Consultancy services for developing effective ACSM Strategy for National - TB Control activities in Republic of Macedonia:

The details about this consultancy including the required qualifications are outlined in the detailed Terms of Reference

Consultancy services for epidemiological modeling and allocative efficiency of the National TB program activities in Republic of Macedonia:

The details about this consultancy including the required qualifications are outlined in the detailed Terms of Reference.

Consultancy services for assessment of Human Resources (HR) Capacities of the National TB program activities in Republic of Macedonia:

The details about this consultancy including the required qualifications are outlined in the detailed Terms of Reference.

Participate in the Support. Don’t Punish photo contest!

The interactive photo project is a key component of the Support. Don't Punish campaign. With over 8,500 entries, the collection is much more than a static gallery, it connects participants to an ever-growing global movement calling for an end to punitive and damaging drug control policies.

Five months away from the 2017 Global Day of Action, is launched a Photo Contest to showcase the campaign’s biggest asset: You!


To enter the contest, follow three simple steps:

  1. Print the Support. Don’t Punish logo.

  2. Take a picture with it.

  3. Send it over:

    • By Facebook, by posting your photo on our wall with the hashtag #SupportDontPunish

    • Via Twitter, using the hashtag #SupportDontPunish

    •  e-mail.

European Drug Report 2016: Trends and Developments

The Trends and Developments report presents a top-level overview of the drug phenomenon in Europe, covering drug supply, use and public health problems as well as drug policy and responses. Together with the online Statistical Bulletin, Country Overviews and Perspectives on Drugs, it makes up the 2016 European Drug Report package.

The health risks of high-potency products, the continued emergence of new substances, and changing patterns of drug use are among the issues highlighted in the European Drug Report 2016: Trends and Developments. The report also examines concern over rises in overdose deaths in some countries and the threats posed by internet drug markets.


Activism as Means to Decrease the Stigma of Drugs – Obstacles and Hope for the Future

Civil activism means fighting for changes, for gaining certain rights or simply introducing the broader public with a certain problem or a state that needs to be corrected. Drug activism carries certain difficulties and challenges distinctive for this issue.

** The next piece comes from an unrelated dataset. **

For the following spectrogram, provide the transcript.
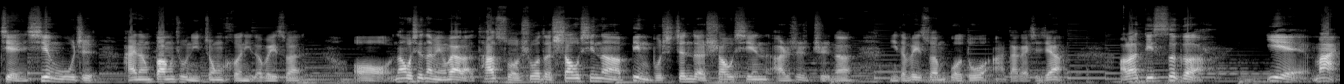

Civil activism in any social field requires a lot of effort, devoting most of one’s free time, obligations, as well as complete dedication towards achieving the desired goals. Any form of civil activism means fighting for changes, for gaining certain rights or simply introducing the broader public with a certain problem or a state that needs to be corrected. Drugs activism carries burden and certain obstacles anyone resolved to take this road should be prepared to face and accept at the very beginning. Unfortunately, we live in a society where drugs remain a taboo topic and where people foster certain loathing and prejudices towards anyone dealing with this issue, disregarding the reasons why an activist would choose this problematic and whether he/she is personally concerned with it.  

A Brief History of Drug User Self-Organisations

This technical briefing tells the story of a number of different groups and networks formed by people who use drugs to promote our health and defend our rights. A historical view is taken to help draw out common themes and create a framework for discussing and developing drug user organisations. Many drug user groups take on multiple functions and also as drug user groups mature and develop so they expand, develop and extend their remits.

Grassroots drug user organising

In January 1981, the Junkiebond was formed as an advocacy and activist drug user group based in Rotterdam in the Netherlands. As early as 1981, Junkiebond started an underground needle and syringe programme (NSP) with the aim of protecting people who inject drugs from hepatitis B. They took an activist approach campaigning for effective services for drug users, challenging discrimination and defending human rights.